”We talk about it a lot and we have to make sure that all communication is taking place in a context where we are explaining data from our research – and nothing else. We must take time, making sure that none of the North researchers are saying something to the media in the North that could have implications for our colleagues in the South – and to take care not to be used for representing them when they can absolutely do that work for themselves. In a collaborative project, you have mutual responsibilities, and it takes time to know what that means. To understand properly is not a single action but a long process. We talk about that quite openly within the group.”
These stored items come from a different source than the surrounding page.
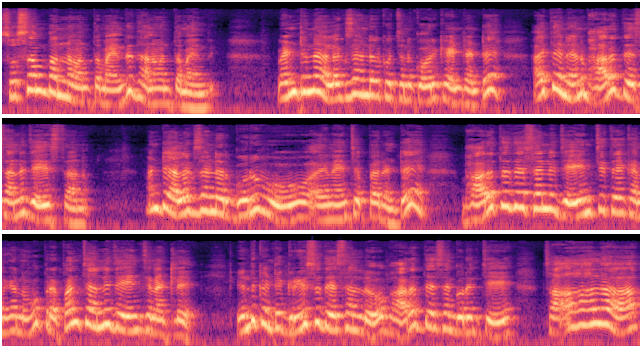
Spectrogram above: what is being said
సుసంపన్నవంతమైంది ధనవంతమైంది. వెంటనే అలెగ్జాండర్కి వచ్చిన కోరిక ఏంటంటే అయితే నేను భారతదేశాన్ని జయిస్తాను. అంటే అలెగ్జాండర్ గురువు ఆయన ఏం చెప్పారంటే భారతదేశాన్ని జయించితే కనుక నువ్వు ప్రపంచాన్ని జయించినట్లే. ఎందుకంటే గ్రీసు దేశంలో భారతదేశం గురించి చాలా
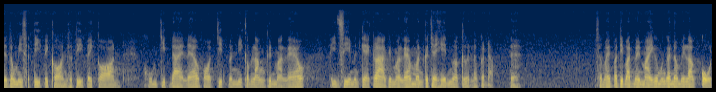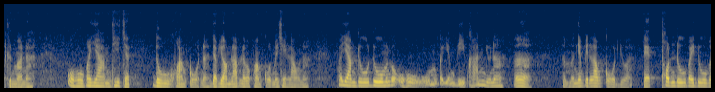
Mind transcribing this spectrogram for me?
จะต้องมีสติไปก่อน สติไปก่อน คุมจิตได้แล้ว พอจิตมันมีกำลังขึ้นมาแล้ว อินทรีย์มันแก่กล้าขึ้นมาแล้ว มันก็จะเห็นว่าเกิดแล้วก็ดับนะสมัยปฏิบัติใหม่ ๆ ก็เหมือนกันนะเวลาโกรธขึ้นมานะ โอ้โหพยายามที่จะดูความโกรธนะเดี๋ยวยอมรับแล้วว่าความโกรธไม่ใช่เรานะพยายามดูดูมันก็โอ้โหมันก็ยังบีบคั้นอยู่นะอ่า มันยังเป็นเราโกรธอยู่แต่ทนดูไปดูไป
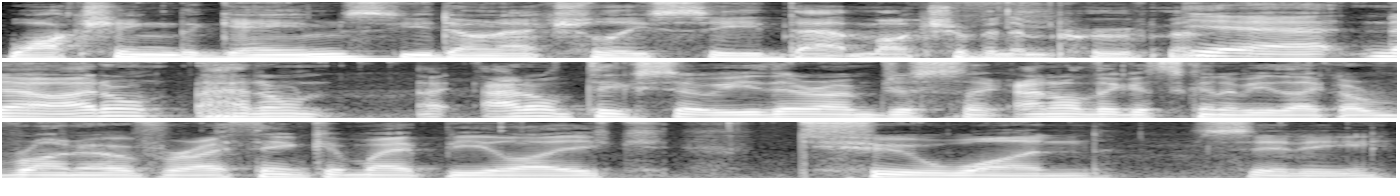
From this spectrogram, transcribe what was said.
watching the games, you don't actually see that much of an improvement. Yeah, no, I don't. I don't. I- I don't think so either. I'm just like I don't think it's going to be like a run over. I think it might be like two one City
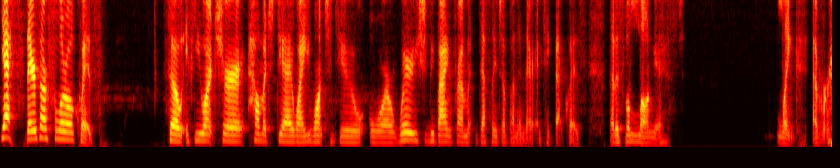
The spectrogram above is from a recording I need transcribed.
Yes, there's our floral quiz. So if you aren't sure how much DIY you want to do or where you should be buying from, definitely jump on in there and take that quiz. That is the longest link ever.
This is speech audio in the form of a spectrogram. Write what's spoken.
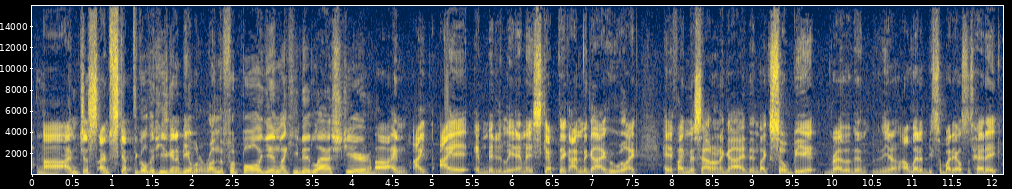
Mm-hmm. uh, I'm just I'm skeptical that he's going to be able to run the football again like he did last year. Mm-hmm. Uh, and I, I admittedly am a skeptic. I'm the guy who like, hey, if I miss out on a guy, then like so be it. Rather than you know, I'll let it be somebody else's headache.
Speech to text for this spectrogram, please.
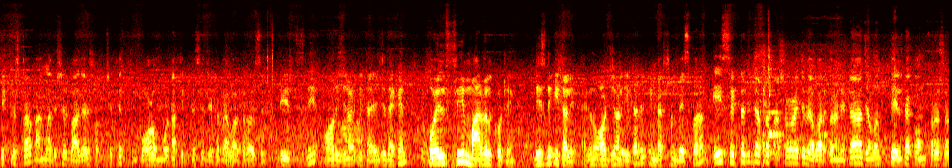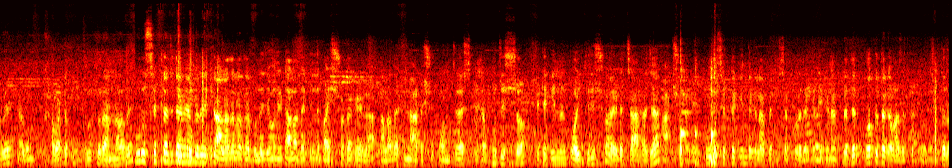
থিকনেসটাও বাংলাদেশের বাজারে সবচেয়ে বড়, মোটা থিকনেসের যেটা ব্যবহার করা হয়েছে ডিজনি অরিজিনাল ইটালি যে দেখেন oil free marble coating Disney Italy একদম অরিজিনাল ইটালির ইন্ডাকশন বেস করা। এই সেটটা যদি আপনার বাসা বাড়িতে ব্যবহার করেন, এটা যেমন তেলটা কম খরচ হবে এবং খাবারটা খুব দ্রুত রান্না হবে। পুরো সেটটা যদি আমি আপনাদের একটু আলাদা আলাদা বলি, যেমন এটা আলাদা কিনলে বাইশশো টাকা, এটা আলাদা কিনলে আঠাশশো পঞ্চাশ, এটা পঁচিশশো, এটা কিনবেন পঁয়ত্রিশশো, আর এটা চার হাজার আটশো টাকা। পুরো সেটটা কিনতে গেলে আপনি হিসাব করে দেখেন, এখানে আপনাদের কত টাকা বাজার করতে হচ্ছে। তবে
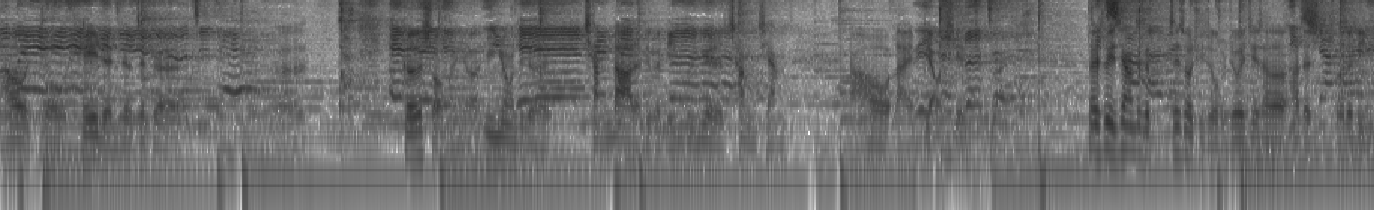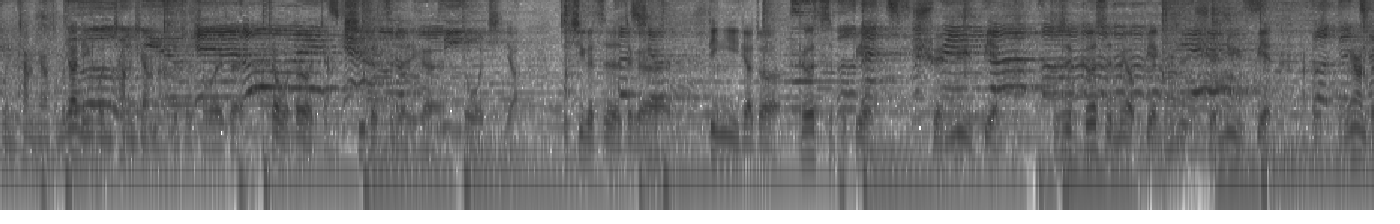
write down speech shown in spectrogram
然后由黑人的这个呃。歌手们有运用这个强大的这个灵魂乐的唱腔，然后来表现出来。那所以像这个这首曲子，我们就会介绍到它的所谓的灵魂唱腔。什么叫灵魂唱腔呢？就是所谓的，这我都有讲七个字的一个逻辑啊。这七个字的这个定义叫做歌词不变，旋律变，就是歌词没有变，可是旋律变了，是同样的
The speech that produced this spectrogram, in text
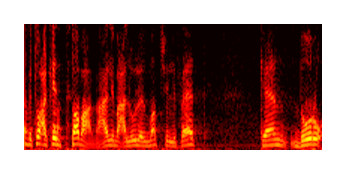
آه، بتوعك أنت. طبعا علي معلول الماتش اللي فات كان دوره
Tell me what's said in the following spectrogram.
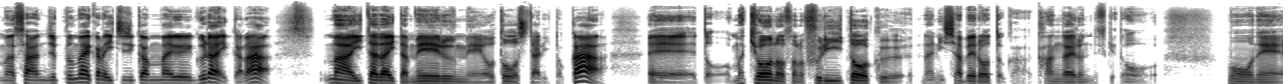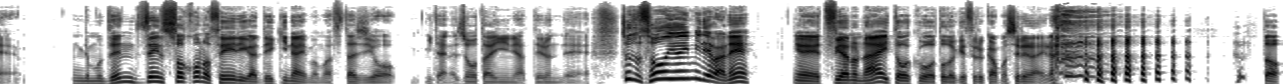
まあ、30分前から1時間前ぐらいからまあいただいたメール名を通したりとかえっ、ー、とまあ今日のそのフリートーク何喋ろうとか考えるんですけどもうねでも全然そこの整理ができないままスタジオみたいな状態になってるんでちょっとそういう意味ではねえー、艶のないトークをお届けするかもしれないな。と、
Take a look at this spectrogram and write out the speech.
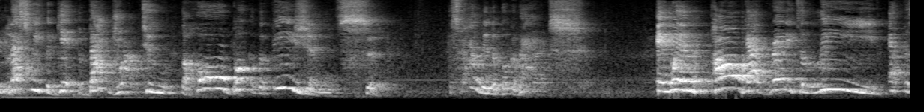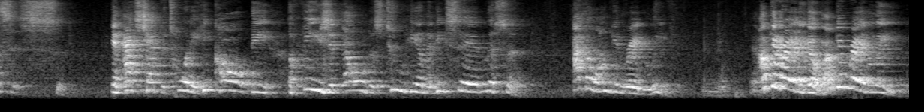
Lest we forget the backdrop to the whole book of Ephesians. It's found in the book of Acts. And when Paul got ready to leave Ephesus in Acts chapter 20, he called the Ephesian elders to him and he said, Listen, I know I'm getting ready to leave I'm getting ready to go. I'm getting ready to leave.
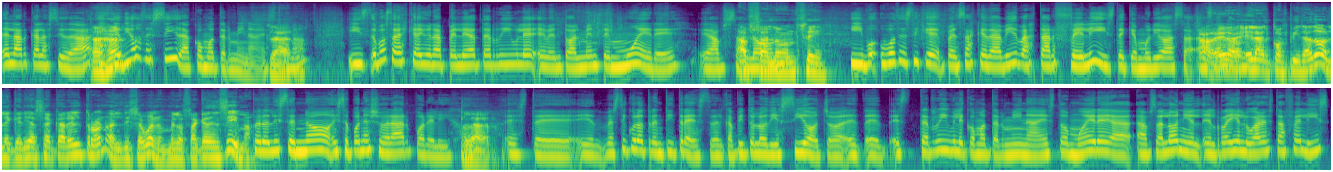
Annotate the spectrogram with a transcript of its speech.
el, arca a la ciudad Ajá. y que Dios decida cómo termina esto, Claro. ¿no? Y vos sabés que hay una pelea terrible, eventualmente muere Absalón. Absalón, sí. Y vo- vos decís que pensás que David va a estar feliz de que murió Ah, Absalón. era, era el conspirador, le quería sacar el trono. Él dice, bueno, me lo saqué de encima. Pero él dice no y se pone a llorar por el hijo. Claro. Este, versículo 33 del capítulo 18. eh, eh, Es, terrible cómo termina esto. Muere Absalón y el, el rey en lugar de estar feliz,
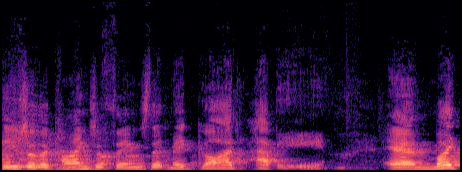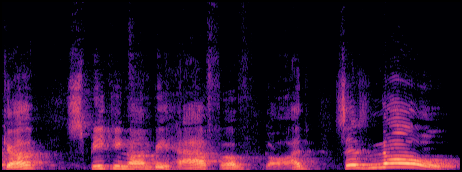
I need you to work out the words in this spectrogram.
these are the kinds of things that make God happy. And Micah, speaking on behalf of God, says, No,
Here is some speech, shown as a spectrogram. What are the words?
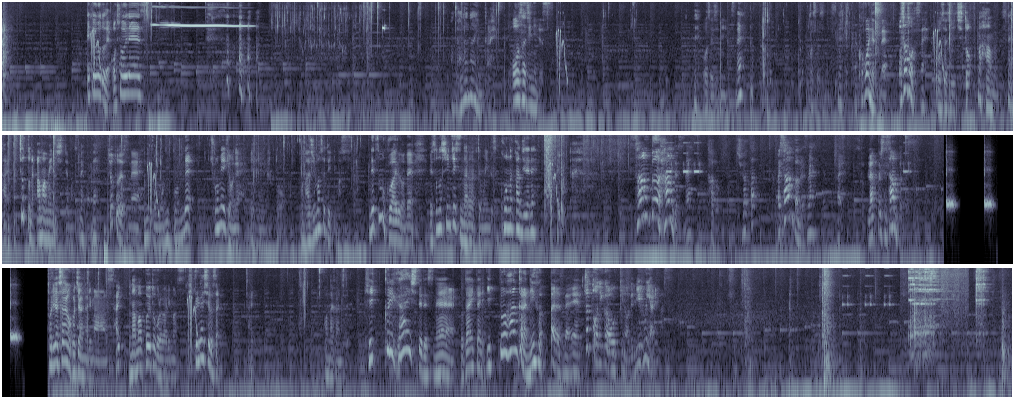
いはい、ということで、お醤油です。ならないんかい。大さじ2です。ね、大さじ2ですね。大さじ2ですね。ここにですね、お砂糖ですね。大さじ1と、まあ、半分ですね。はい。ちょっとね、甘めにしてますね、これね。ちょっとですね、お肉を揉み込んで、調味液をね、えー、っと、こう馴染ませていきます。熱も加えるので、その神経質にならなくてもいいんですこんな感じでね、3分半ですね。多分。違った？はい3分ですね。はい。ラップして3分です。取り出したのがこちらになります。はい。生っぽいところがあります。ひっくり返してください。はい。こんな感じで。ひっくり返してですね。大体1分半から2分。ですね、えー、ちょっとお肉が大きいので2分やります。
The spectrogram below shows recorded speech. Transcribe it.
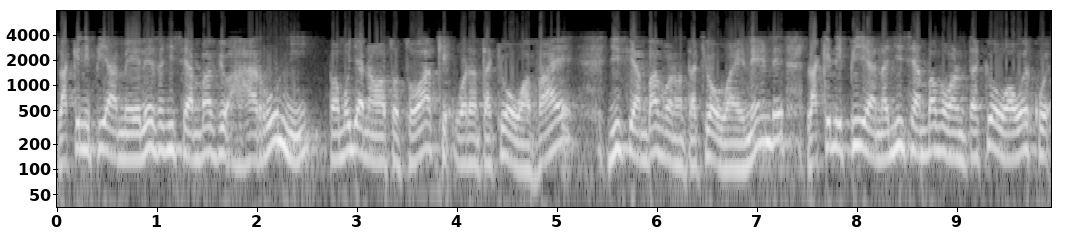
lakini pia ameeleza jinsi ambavyo haruni pamoja na watoto wake wanatakiwa wavae jinsi ambavyo wanatakiwa waenende lakini pia na jinsi ambavyo wanatakiwa wawekwe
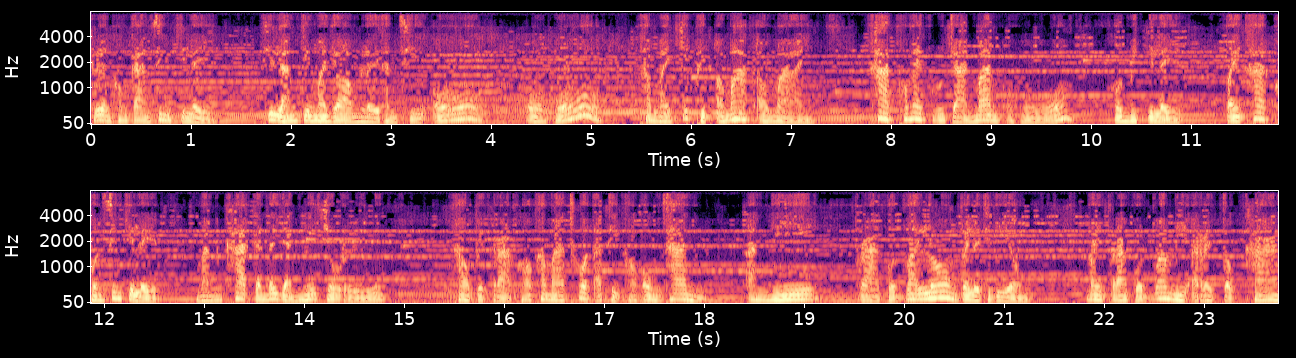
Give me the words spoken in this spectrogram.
เรื่องของการสิ้นกิเลสที่หลังจึงมายอมเลยทันทีโอ้โอ้โหทำไมคิดผิดเอามากเอามายคาดพ่อแม่ครูอาจารย์มั่นโอ้โห คนมีกิเลส ไปคาดคนสิ้นกิเลส มันคาดกันได้อย่างนี้เชียวหรือ เข้าไปกราบขอขมาโทษอธิขององค์ท่าน อันนี้ปรากฏว่าโล่งไปเลยทีเดียว ไม่ปรากฏว่ามีอะไรตกค้าง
Not only is the funding public, it comes entirely from the North. And, ”yes, of course it influences the content of the research. Money is power. Much of it is still defined by the North. But at the same time, we shouldn’t underestimate the kind of input that comes from the Global South. Remember, nobody there needs to do all this research. It’s all extra work for everybody. But we do it – and they do it – because we think it’s interesting. We are committed to it.”
Lisa Ann Richey mentions another current large-scale project with many researchers involved, ”Commodifying Compassion”, as an example of this commitment.
”This project studies how people and humanitarian causes are marketed and sold to consumers who want to engage in low-cost heroism. Development goals have become valuable for companies as well as NGOs, and aid recipients are drawn, sometimes unwittingly, into this branding.”
”To close the circle about development research, this project is indeed development research, but it’s much more than that, involving angles of studying new development actors that we never involved earlier. We have shifted our focus towards trying to understand the perspectives of the people who are meant to be helped by all this compassion, the supposed beneficiaries. In my contribution to this project, I am linking together my long-term commitment as an africanist and fieldworker with the current politics of South-North relations. Development is not what it used to be.”